Sometimes he has sexual nightmares about the praying mantis: "After they would have sex," he testified, "the female would rip the male's head off."

Fualaau was an A student until around middle school, when lessons got tougher and his relationship with Letourneau intensified. Once it became public, students taunted him.

"All the kids started looking at me different," he said. "They started calling me a teacher rapist ... like this whole thing was a joke."

He said he started to steal, drink and run errands for a neighborhood gang.

And when he was arrested for being caught in the back of a stolen car, he said even the police teased him: "Hey, aren't you Mary Letourneau's little boyfriend?"

Fualaau tried to commit suicide in March 1999 by punching through a window and slicing up his arms.

"I just couldn't take it ... even my own family members started teasing me."

Still, threaded through the anguished weave of his deposition are the statements of a confident young man, still convinced of his love for Letourneau and of the beauty of their relationship ...

"To me, I just think I was lucky.
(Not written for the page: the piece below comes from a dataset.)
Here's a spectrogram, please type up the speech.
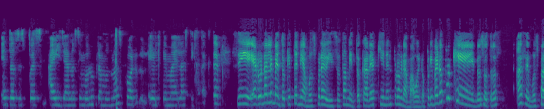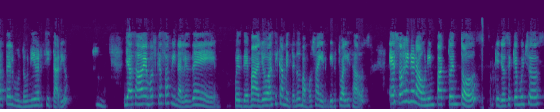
Entonces, pues ahí ya nos involucramos más por el tema de las tic-tac-tep. Sí, era un elemento que teníamos previsto también tocar aquí en el programa. Bueno, primero porque nosotros hacemos parte del mundo universitario. Ya sabemos que hasta finales de, pues de mayo básicamente nos vamos a ir virtualizados. Eso ha generado un impacto en todos, porque yo sé que muchos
I mean, I didn't mean for us to fall in love or anything. ... I didn't even really mean for us to really get that close, where we could just talk about anything. But we did."

Until you again hear the confused little boy who lost his chance to be a kid, and now will struggle to be a man ...

"I guess I would say I was a normal kid. ... But to her, I was someone different. There was something in me that she could see that I couldn't see, and we - we just - I don't know. The whole thing is just really just a big sin, just a big sin."

Reach Nicole Brodeur at 206-464-2334 or Make it stop.